### ASSIGNMENT
Repeat only the lines below that run from the line with "Could you write" to the line with "Please extract the", ends included; skip every picture.
§ §
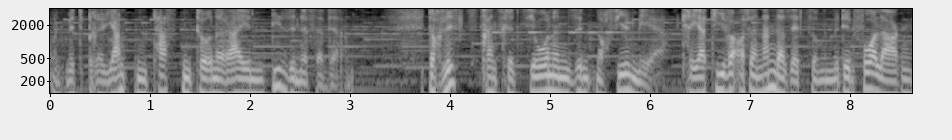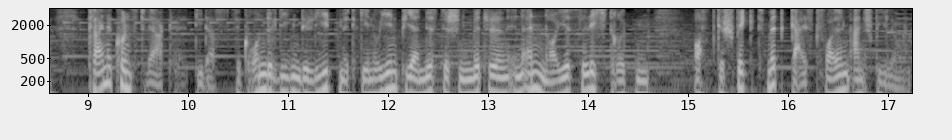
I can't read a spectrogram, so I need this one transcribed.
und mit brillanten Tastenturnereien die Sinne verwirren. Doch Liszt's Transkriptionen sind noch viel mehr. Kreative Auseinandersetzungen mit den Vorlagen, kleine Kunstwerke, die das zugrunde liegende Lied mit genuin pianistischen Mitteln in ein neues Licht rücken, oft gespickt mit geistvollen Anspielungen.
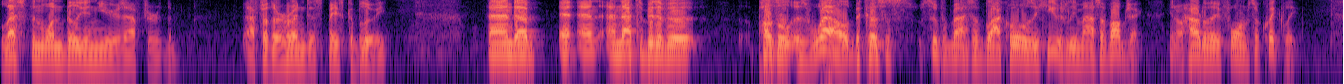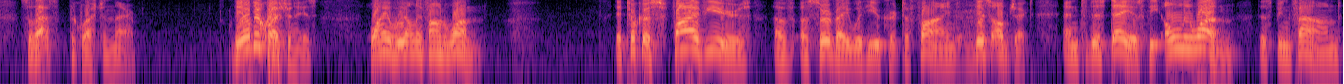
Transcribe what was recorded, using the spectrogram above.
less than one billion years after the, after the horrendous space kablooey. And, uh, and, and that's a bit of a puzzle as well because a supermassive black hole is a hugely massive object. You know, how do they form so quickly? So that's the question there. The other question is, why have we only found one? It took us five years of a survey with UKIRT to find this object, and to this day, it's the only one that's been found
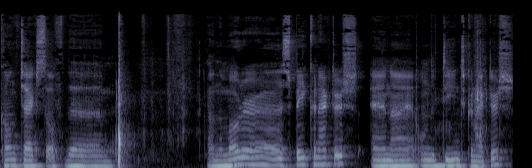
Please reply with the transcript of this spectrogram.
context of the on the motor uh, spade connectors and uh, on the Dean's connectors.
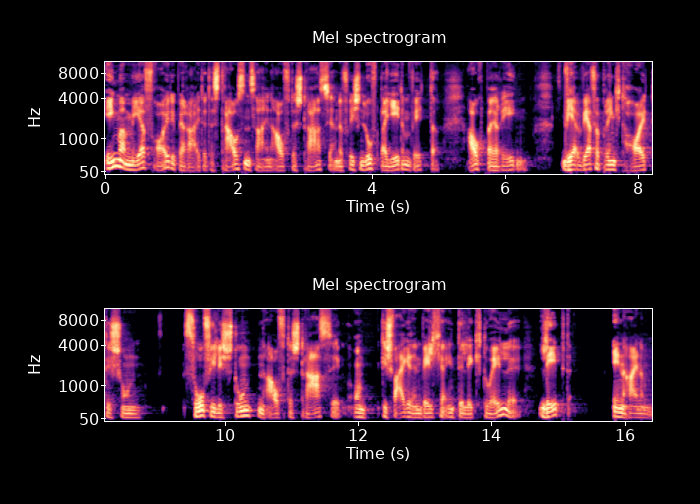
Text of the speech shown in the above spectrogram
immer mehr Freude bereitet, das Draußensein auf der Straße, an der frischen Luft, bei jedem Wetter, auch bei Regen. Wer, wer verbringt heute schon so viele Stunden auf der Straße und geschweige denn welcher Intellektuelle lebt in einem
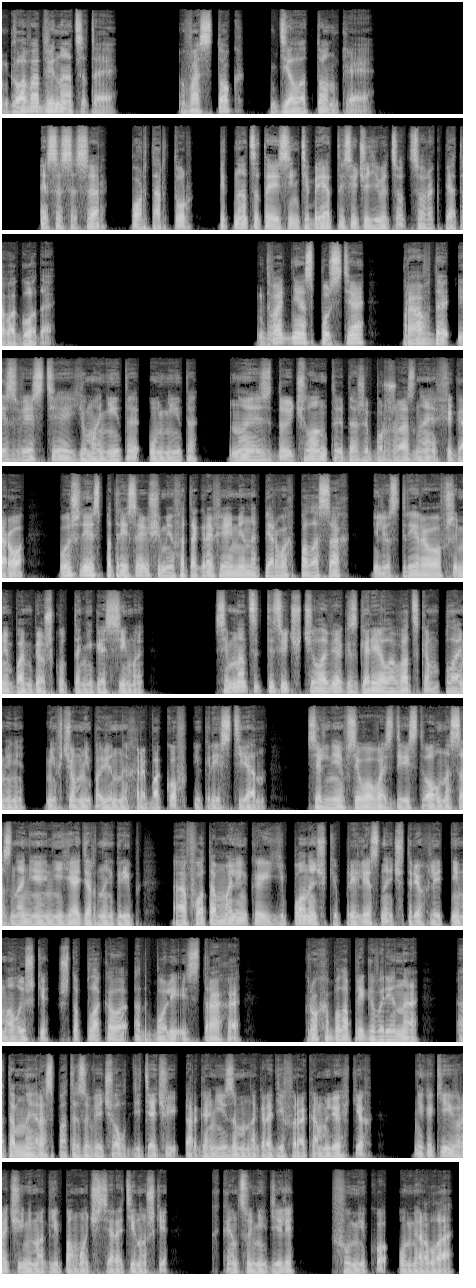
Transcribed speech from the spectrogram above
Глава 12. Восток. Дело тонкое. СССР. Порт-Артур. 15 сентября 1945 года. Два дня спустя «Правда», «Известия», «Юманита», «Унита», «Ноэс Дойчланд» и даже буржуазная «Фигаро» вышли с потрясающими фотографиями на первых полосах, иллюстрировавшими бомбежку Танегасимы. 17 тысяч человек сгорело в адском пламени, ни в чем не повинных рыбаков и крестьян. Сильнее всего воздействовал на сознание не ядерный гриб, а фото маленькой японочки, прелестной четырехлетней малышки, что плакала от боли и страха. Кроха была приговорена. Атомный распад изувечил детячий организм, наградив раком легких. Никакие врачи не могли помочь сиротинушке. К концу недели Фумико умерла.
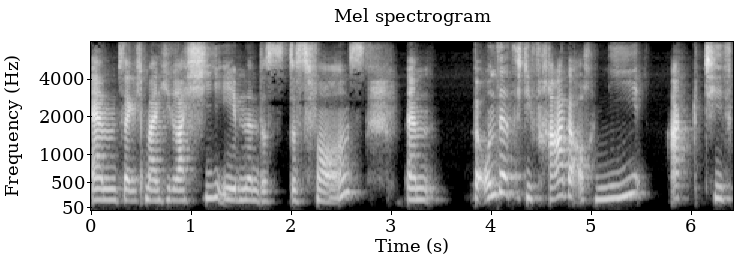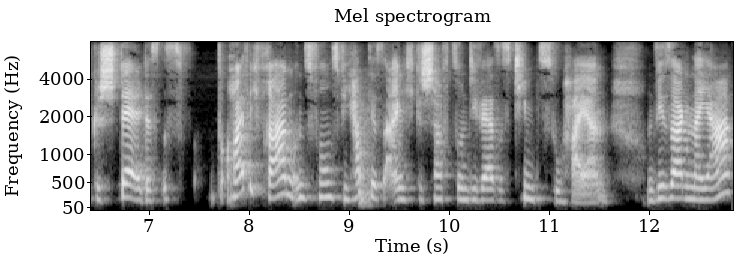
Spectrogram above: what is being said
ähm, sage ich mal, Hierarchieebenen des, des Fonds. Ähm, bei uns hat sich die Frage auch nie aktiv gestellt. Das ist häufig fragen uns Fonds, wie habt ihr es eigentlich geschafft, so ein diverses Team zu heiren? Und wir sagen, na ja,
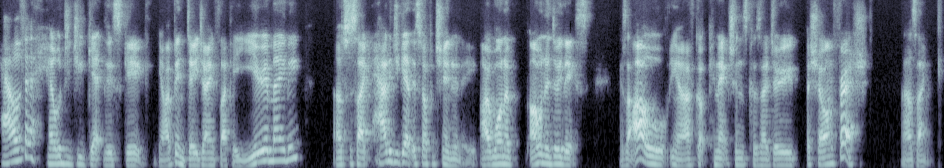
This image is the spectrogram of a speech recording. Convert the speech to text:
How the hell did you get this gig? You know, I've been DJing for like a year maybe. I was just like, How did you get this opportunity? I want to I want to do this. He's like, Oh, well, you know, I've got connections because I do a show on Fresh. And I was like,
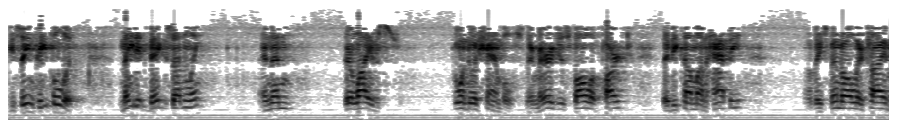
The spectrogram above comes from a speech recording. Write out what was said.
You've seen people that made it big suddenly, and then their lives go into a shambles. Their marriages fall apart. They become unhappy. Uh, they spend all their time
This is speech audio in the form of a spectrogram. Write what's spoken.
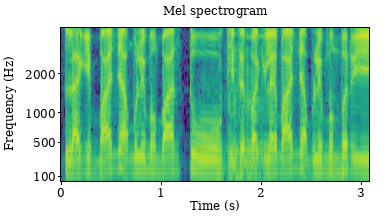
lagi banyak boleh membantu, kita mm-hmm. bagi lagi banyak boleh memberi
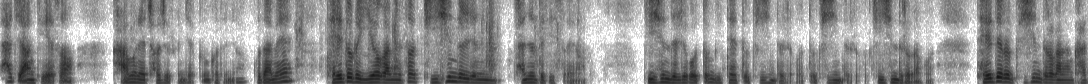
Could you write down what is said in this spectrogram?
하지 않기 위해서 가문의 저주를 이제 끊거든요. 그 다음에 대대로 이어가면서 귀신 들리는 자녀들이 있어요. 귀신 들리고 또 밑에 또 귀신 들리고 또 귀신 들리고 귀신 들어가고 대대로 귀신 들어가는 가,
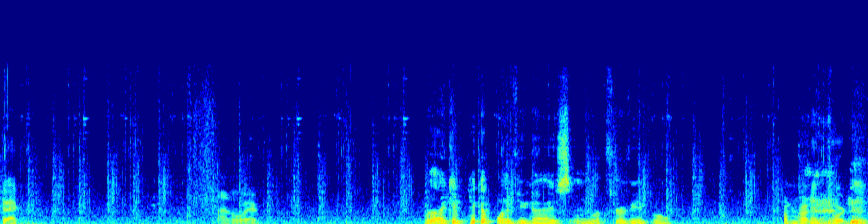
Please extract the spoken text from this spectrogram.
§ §
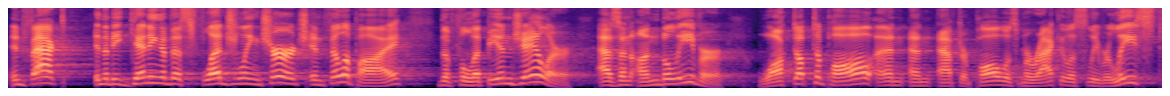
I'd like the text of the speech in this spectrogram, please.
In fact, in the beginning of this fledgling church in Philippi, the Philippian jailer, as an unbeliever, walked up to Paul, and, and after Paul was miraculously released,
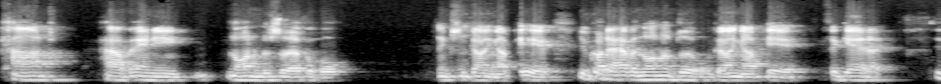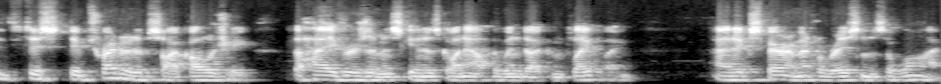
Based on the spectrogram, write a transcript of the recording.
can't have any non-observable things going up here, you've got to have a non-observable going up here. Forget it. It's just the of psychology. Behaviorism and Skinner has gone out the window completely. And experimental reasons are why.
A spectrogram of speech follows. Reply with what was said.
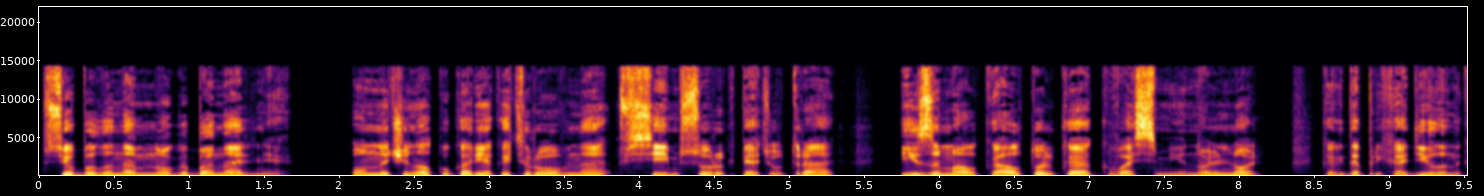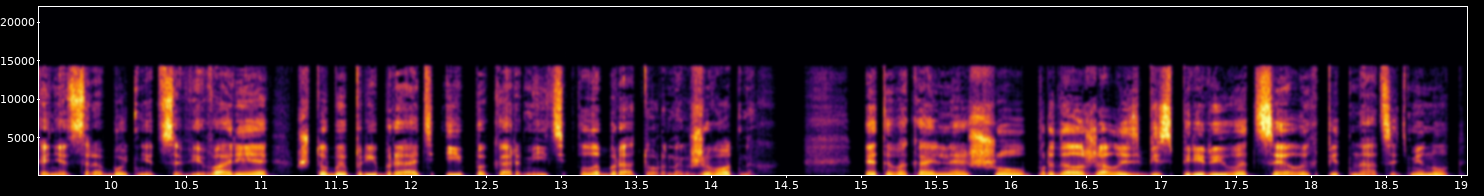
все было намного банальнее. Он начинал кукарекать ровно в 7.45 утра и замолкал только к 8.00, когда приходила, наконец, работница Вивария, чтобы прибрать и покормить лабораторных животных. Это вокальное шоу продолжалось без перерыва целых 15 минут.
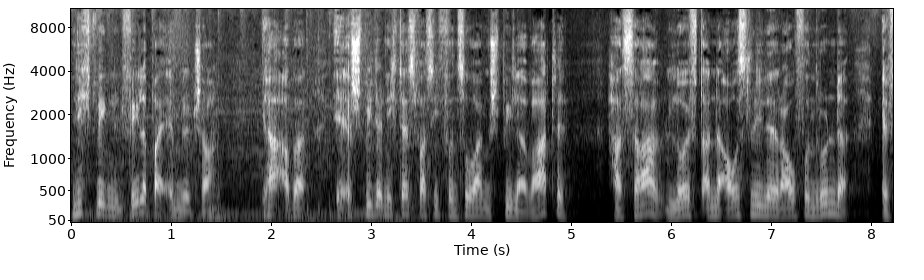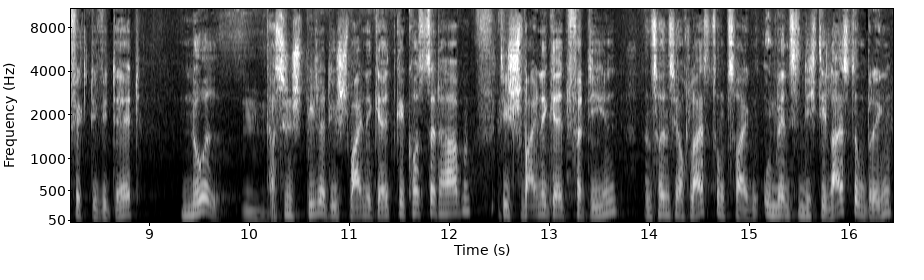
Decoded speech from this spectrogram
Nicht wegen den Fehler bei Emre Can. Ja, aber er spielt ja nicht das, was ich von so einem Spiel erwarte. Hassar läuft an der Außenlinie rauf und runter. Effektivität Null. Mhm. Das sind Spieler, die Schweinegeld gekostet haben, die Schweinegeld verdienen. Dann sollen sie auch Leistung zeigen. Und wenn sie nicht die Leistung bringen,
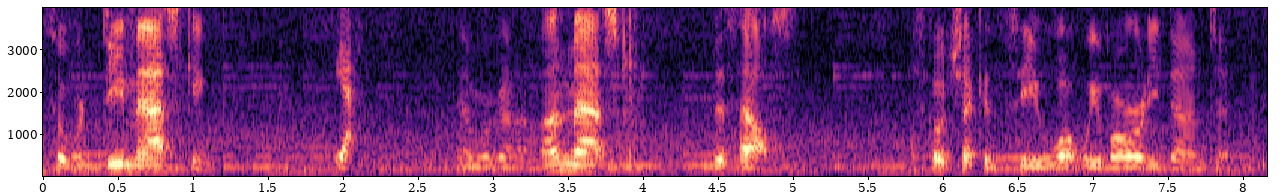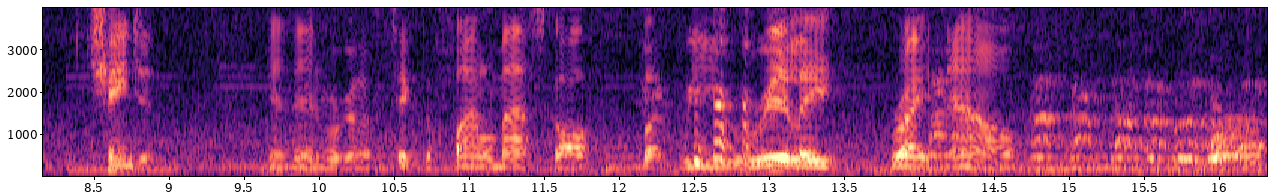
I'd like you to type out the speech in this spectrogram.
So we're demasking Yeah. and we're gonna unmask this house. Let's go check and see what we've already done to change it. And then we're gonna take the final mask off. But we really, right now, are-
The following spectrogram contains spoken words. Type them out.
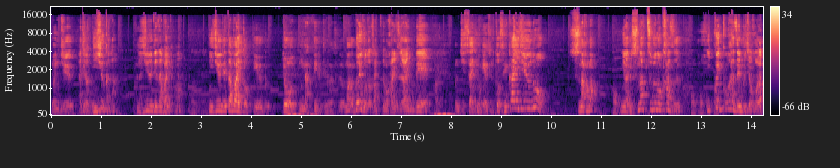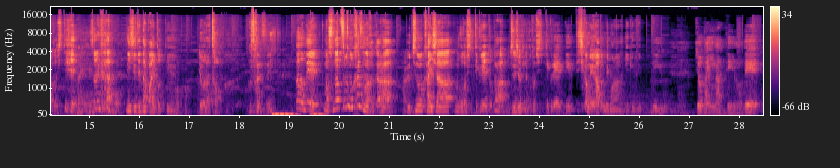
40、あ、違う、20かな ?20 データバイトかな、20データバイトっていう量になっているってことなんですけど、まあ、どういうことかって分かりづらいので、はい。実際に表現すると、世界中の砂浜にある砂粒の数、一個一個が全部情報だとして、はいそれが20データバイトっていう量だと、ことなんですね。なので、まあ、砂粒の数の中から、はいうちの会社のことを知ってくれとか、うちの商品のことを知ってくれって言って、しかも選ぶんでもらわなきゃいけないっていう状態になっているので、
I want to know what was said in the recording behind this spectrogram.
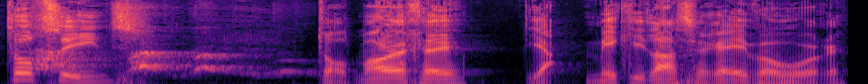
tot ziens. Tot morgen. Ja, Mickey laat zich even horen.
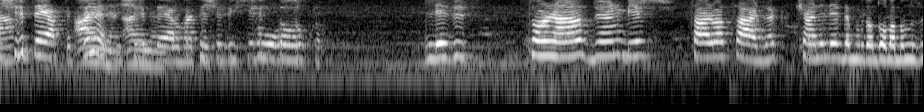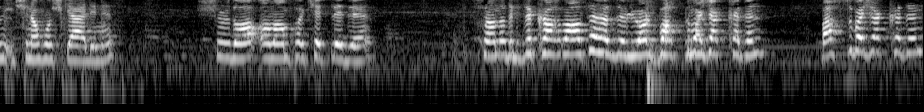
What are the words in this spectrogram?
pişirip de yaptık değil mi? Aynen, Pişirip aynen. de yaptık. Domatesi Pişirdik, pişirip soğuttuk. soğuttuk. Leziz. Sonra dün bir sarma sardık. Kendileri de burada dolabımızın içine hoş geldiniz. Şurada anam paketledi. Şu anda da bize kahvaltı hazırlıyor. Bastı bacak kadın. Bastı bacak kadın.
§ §
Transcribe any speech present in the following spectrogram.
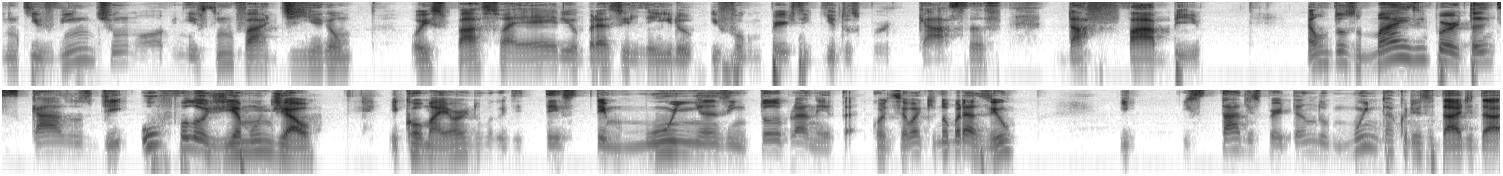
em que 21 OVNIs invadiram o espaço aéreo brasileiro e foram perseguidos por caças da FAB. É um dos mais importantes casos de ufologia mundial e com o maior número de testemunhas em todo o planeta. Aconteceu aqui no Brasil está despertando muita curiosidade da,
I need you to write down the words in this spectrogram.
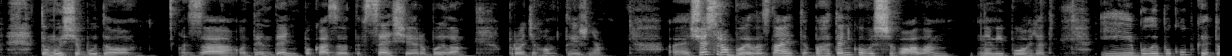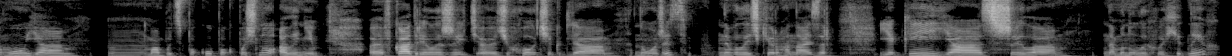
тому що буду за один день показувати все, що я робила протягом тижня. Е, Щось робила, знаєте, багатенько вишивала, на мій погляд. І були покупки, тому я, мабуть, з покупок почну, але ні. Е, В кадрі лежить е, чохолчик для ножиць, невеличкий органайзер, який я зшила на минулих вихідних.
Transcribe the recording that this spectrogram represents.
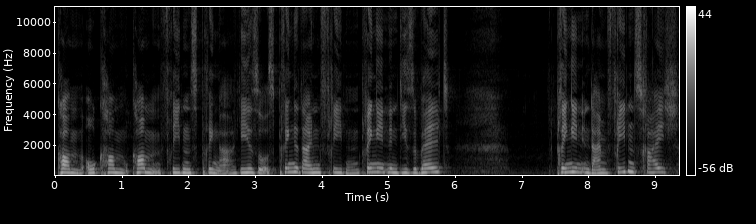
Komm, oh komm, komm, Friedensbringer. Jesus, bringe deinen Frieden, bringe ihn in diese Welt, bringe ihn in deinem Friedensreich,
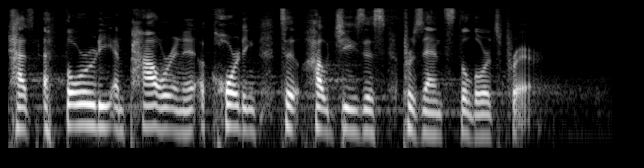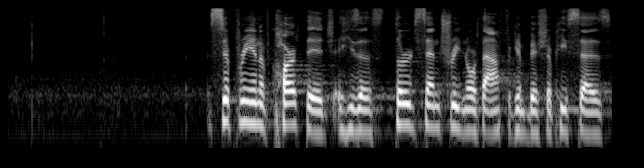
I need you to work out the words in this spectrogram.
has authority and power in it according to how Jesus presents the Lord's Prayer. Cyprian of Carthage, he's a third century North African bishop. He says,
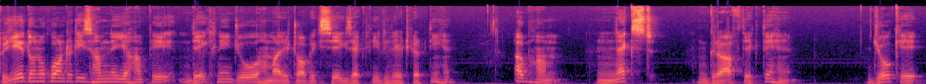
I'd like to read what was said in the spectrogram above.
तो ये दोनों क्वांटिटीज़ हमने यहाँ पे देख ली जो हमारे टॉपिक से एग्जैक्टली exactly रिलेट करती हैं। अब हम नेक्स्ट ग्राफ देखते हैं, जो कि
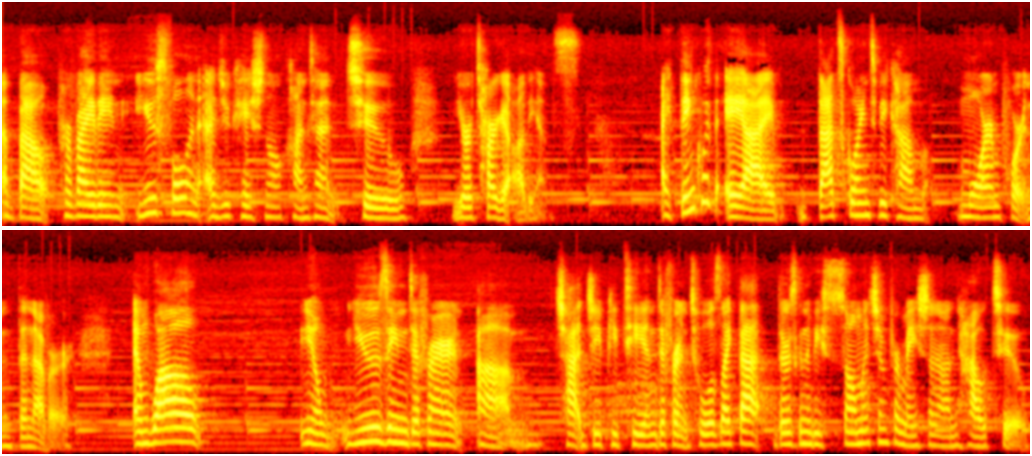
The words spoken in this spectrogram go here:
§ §
### ANSWER TO THIS PROBLEM
Could you write down what is said in this spectrogram?
하지 않기 위해서 가문의 저주를 이제 끊거든요. 그 다음에 대대로 이어가면서 귀신 들리는 자녀들이 있어요. 귀신 들리고 또 밑에 또 귀신 들리고 또 귀신 들리고 귀신 들어가고 대대로 귀신 들어가는 가,
Please extract the spoken text from this spectrogram.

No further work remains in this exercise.